→ **STORED DATA**:
Segment Open
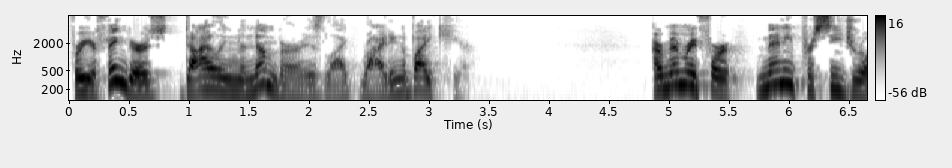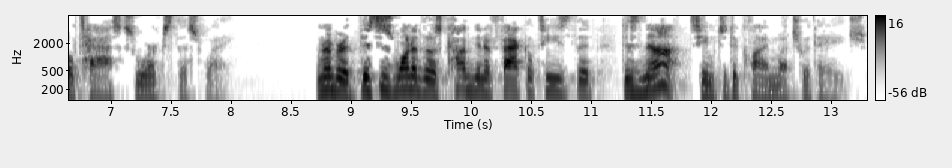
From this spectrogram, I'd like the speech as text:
For your fingers, dialing the number is like riding a bike here. Our memory for many procedural tasks works this way. Remember, this is one of those cognitive faculties that does not seem to decline much with age.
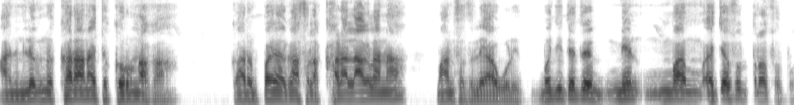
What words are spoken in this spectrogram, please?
आणि लग्न करा नाही तर करू नका. कारण पहिल्या घासाला खडा लागला ना माणसाचं लय अवघड आहे. म्हणजे त्याचं मेन मा ह्याच्यासुद्धा त्रास होतो.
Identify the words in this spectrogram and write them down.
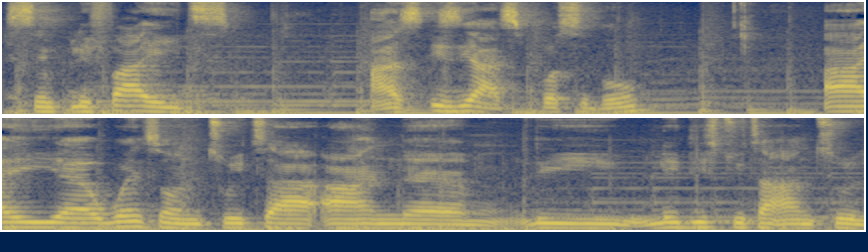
simplify it as easy as possible. I uh, went on Twitter and um, the lady's Twitter handle,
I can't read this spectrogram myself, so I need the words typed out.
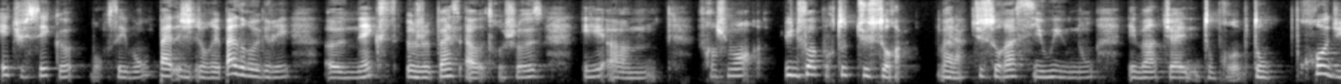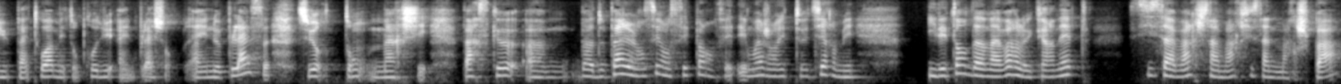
et tu sais que bon, c'est bon, pas, j'aurai pas de regrets. Euh, next, je passe à autre chose et euh, franchement, une fois pour toutes, tu sauras. Voilà, tu sauras si oui ou non. Et eh ben, tu as ton produit, pas toi, mais ton produit a une place, sur ton marché. Parce que euh, bah, de pas le lancer, on le sait pas en fait. Et moi, j'ai envie de te dire, mais il est temps d'en avoir le cœur net. Si ça marche, ça marche. Si ça ne marche pas,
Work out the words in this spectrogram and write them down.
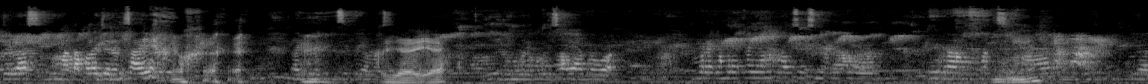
jelas di mata pelajaran saya lagi di situ ya mas Iya, iya. jadi di murid-murid saya bahwa mereka-mereka yang prosesnya itu kurang maksimal ya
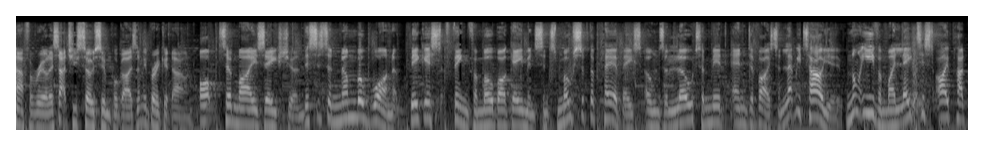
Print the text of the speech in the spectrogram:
Ah, for real, it's actually so simple, guys. Let me break it down. Optimization. This is the number one biggest thing for mobile gaming since most of the player base owns a low to mid-end device. And let me tell you, not even my latest iPad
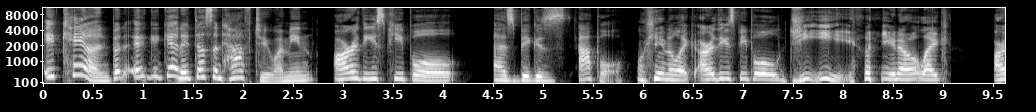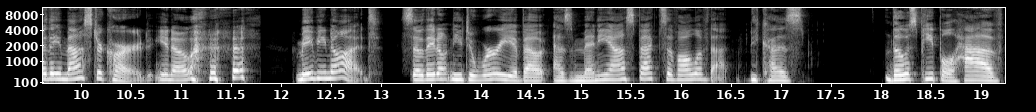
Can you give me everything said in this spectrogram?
It can, but again, it doesn't have to. I mean, are these people as big as Apple? You know, like, are these people GE? you know, like, are they MasterCard? You know, maybe not. So they don't need to worry about as many aspects of all of that because those people have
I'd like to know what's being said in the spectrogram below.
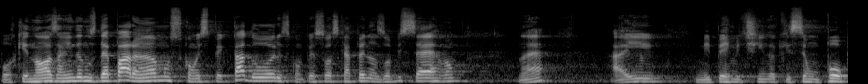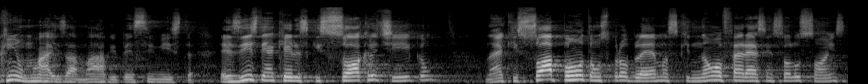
porque nós ainda nos deparamos com espectadores, com pessoas que apenas observam, né? Aí, me permitindo aqui ser um pouquinho mais amargo e pessimista, existem aqueles que só criticam, né, que só apontam os problemas, que não oferecem soluções,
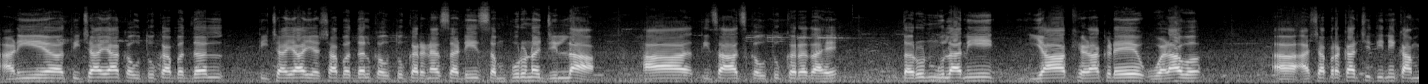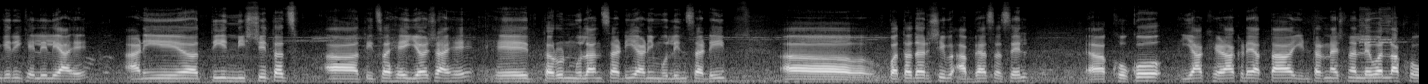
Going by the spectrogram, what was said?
आणि तिच्या या कौतुकाबद्दल तिच्या या यशाबद्दल कौतुक करण्यासाठी संपूर्ण जिल्हा हा तिचा आज कौतुक करत आहे. तरुण मुलांनी या खेळाकडे वळावं अशा प्रकारची तिने कामगिरी केलेली आहे. आणि ती निश्चितच तिचं हे यश आहे. हे तरुण मुलांसाठी आणि मुलींसाठी पथदर्शी अभ्यास असेल. खो खो या खेळाकडे आत्ता इंटरनॅशनल लेवलला खो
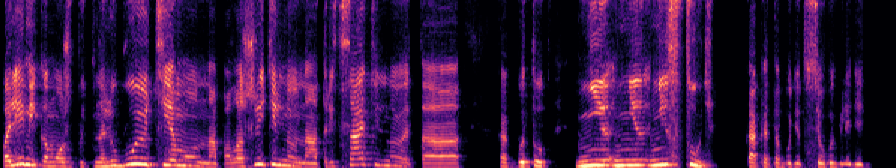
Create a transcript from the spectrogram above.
полемика может быть на любую тему, на положительную, на отрицательную, это как бы тут не, не, не суть, как это будет все выглядеть.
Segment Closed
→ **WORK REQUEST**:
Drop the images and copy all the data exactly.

→ **YOUR SOLUTION**:
From this spectrogram, I'd like the speech as text:
For your fingers, dialing the number is like riding a bike here. Our memory for many procedural tasks works this way. Remember, this is one of those cognitive faculties that does not seem to decline much with age.
What words are spoken in this spectrogram, please?
आणि लग्न करा नाही तर करू नका. कारण पहिल्या घासाला खडा लागला ना माणसाचं लय अवघड आहे. म्हणजे त्याचं मेन मा ह्याच्यासुद्धा त्रास होतो.
Identify the words in this spectrogram and write them down.
simplify it as easy as possible. I uh, went on Twitter and um, the lady's Twitter handle,
I can't read this spectrogram myself, so I need the words typed out.
et tu sais que bon, c'est bon, pas, j'aurai pas de regrets. Euh, next, je passe à autre chose et euh, franchement, une fois pour toutes, tu sauras. Voilà, tu sauras si oui ou non. Et eh ben, tu as ton produit, pas toi, mais ton produit a une place, sur ton marché. Parce que euh, bah, de pas le lancer, on le sait pas en fait. Et moi, j'ai envie de te dire, mais il est temps d'en avoir le cœur net. Si ça marche, ça marche. Si ça ne marche pas,
Work out the words in this spectrogram and write them down.
jelas di mata pelajaran saya lagi di situ ya mas Iya, iya. jadi di murid-murid saya bahwa mereka-mereka yang prosesnya itu kurang maksimal ya
Print the text of the speech in the spectrogram:
Ah, for real, it's actually so simple, guys. Let me break it down. Optimization. This is the number one biggest thing for mobile gaming since most of the player base owns a low to mid-end device. And let me tell you, not even my latest iPad
Can you give me everything said in this spectrogram?
It can, but again, it doesn't have to. I mean, are these people as big as Apple? You know, like, are these people GE? you know, like, are they MasterCard? You know, maybe not. So they don't need to worry about as many aspects of all of that because those people have
I'd like to know what's being said in the spectrogram below.
porque nós ainda nos deparamos com espectadores, com pessoas que apenas observam, né? Aí, me permitindo aqui ser um pouquinho mais amargo e pessimista, existem aqueles que só criticam, né, que só apontam os problemas, que não oferecem soluções,
Going by the spectrogram, what was said?
आणि तिच्या या कौतुकाबद्दल तिच्या या यशाबद्दल कौतुक करण्यासाठी संपूर्ण जिल्हा हा तिचा आज कौतुक करत आहे. तरुण मुलांनी या खेळाकडे वळावं अशा प्रकारची तिने कामगिरी केलेली आहे. आणि ती निश्चितच तिचं हे यश आहे. हे तरुण मुलांसाठी आणि मुलींसाठी पथदर्शी अभ्यास असेल. खो खो या खेळाकडे आत्ता इंटरनॅशनल लेवलला खो
Create a transcript from the spectrogram above.
полемика может быть на любую тему, на положительную, на отрицательную, это как бы тут не, не, не суть, как это будет все выглядеть.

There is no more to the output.